Once again this beautifully-produced annual from Switzerland is with us, in the English translation. It is something to which one looks forward as heralding the spring, although down the years it seems to get, like some humans, a little thinner. Incidentally, the only English car manufacturers to advertise in it this time are Jaguar and Austin-Healey — a pity the latter use that advertisement in which some rather effeminate hand signals are being given and the lady passenger in the bigger Healey appears to have fainted!
The 1958/1959 edition contains the usual survey of last season’s races, with lap charts and magnificently illustrated, including full page pictures of the leading drivers (Hawthorn in colour). The cars themselves are well illustrated, with a pull-out drawing of the DBR 2/300 Aston Martin, and a list of International records established during 1958 is included.
Apart from racing ” Automobile Revue” devotes a magnificent pictorial section to dream and special-bodied cars, carries somewhat superficial specifications of the World’s automobiles and a review of the year’s automobile developments throughout the World by Gordon Wilkins, who seems to have included far less detail than he did in the previous edition.
The articles include one on crashes, which we might surely have been spared, a story about Mercedes-Benz by Gunther Molter, most of which we have read elsewhere, including the inevitable account of the early days of Gottlieb Daimler and Karl Benz — this history has appeared in almost every historical motor book during the last decade and is now utterly boring — illustrated mainly with stale Mercedes-Benz hand-out pictures, accounts of the motor industries of Russia and Australia, an article by G. Canestrini on the task the early racing drivers had to face which is interesting but not convincing (for instance that Antonio Ascari lost his life due to poor visibility from the P2 Alfa Romeo and certainly Hawthorn sat crouched over a Ferrari wheel not from choice but because his height made this stance the only possible one), a survey of production engine tuning, including British “hotting-up” kits, by P. Eppendahl and a short review of suspension systems from chariot springs to air suspension.
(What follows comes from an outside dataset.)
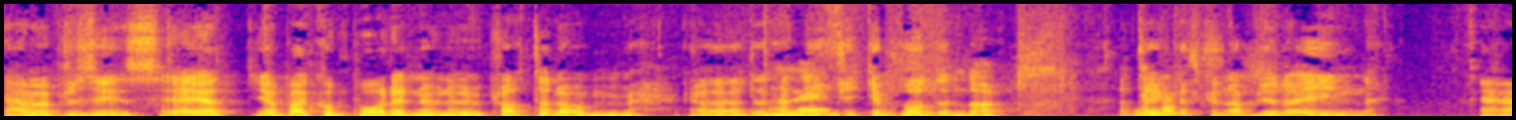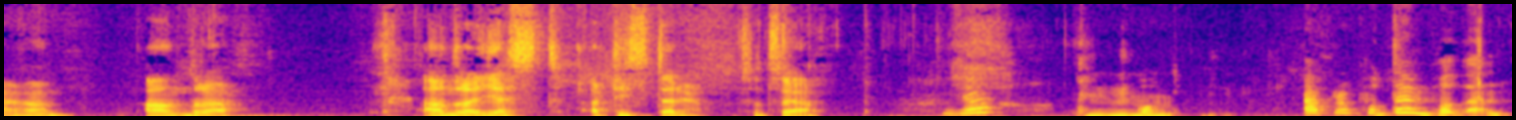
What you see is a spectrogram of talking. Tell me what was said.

This is a volume for those with big bookshelves and deep pockets. —W. B.
The 1959 edition of the R.A.C. “Continental Handbook” is now available, at 10s. 6d., from the R.A.C., Pall Mall, London, S.W.1. This 636-page touring guide contains every conceivable piece of information necessary to the tourist, including European maps, and should be in the cubby hole of every G.B. car venturing across the Channel this summer.
New motoring wallpaper, featuring eight modern sports cars in outline, including Aston Martin DB 2/4, Lotus Eleven, Porsche, Jaguar XK I50, etc., is available at 12s. 6d. per 36 ft. by 22 ft. roll from Dept. W, John Webb Press Services, 62, Brompton Road, London, S.W.3.
A Penske original
Karl Kainhofer was Roger Penske’s first employee when ‘The Captain’ founded his team in 1966. Kainhofer had worked on Penske’s cars when Roger was a driver and was Penske Racing’s…
Great cars: The 20/80 hp Lorraine Dietrich
In those long ago pioneering days of motor racing, before the First World War, the De Dietrich cars from Luneville on the Seine-et-Oise had a long if rather undistinguished record…
Vintage Postbag, August 1960
Sir, I was most interested in your May issue with an article on my old Belsize-Bradshaw car. The article is at least 90 per cent correct and I cannot quarrel…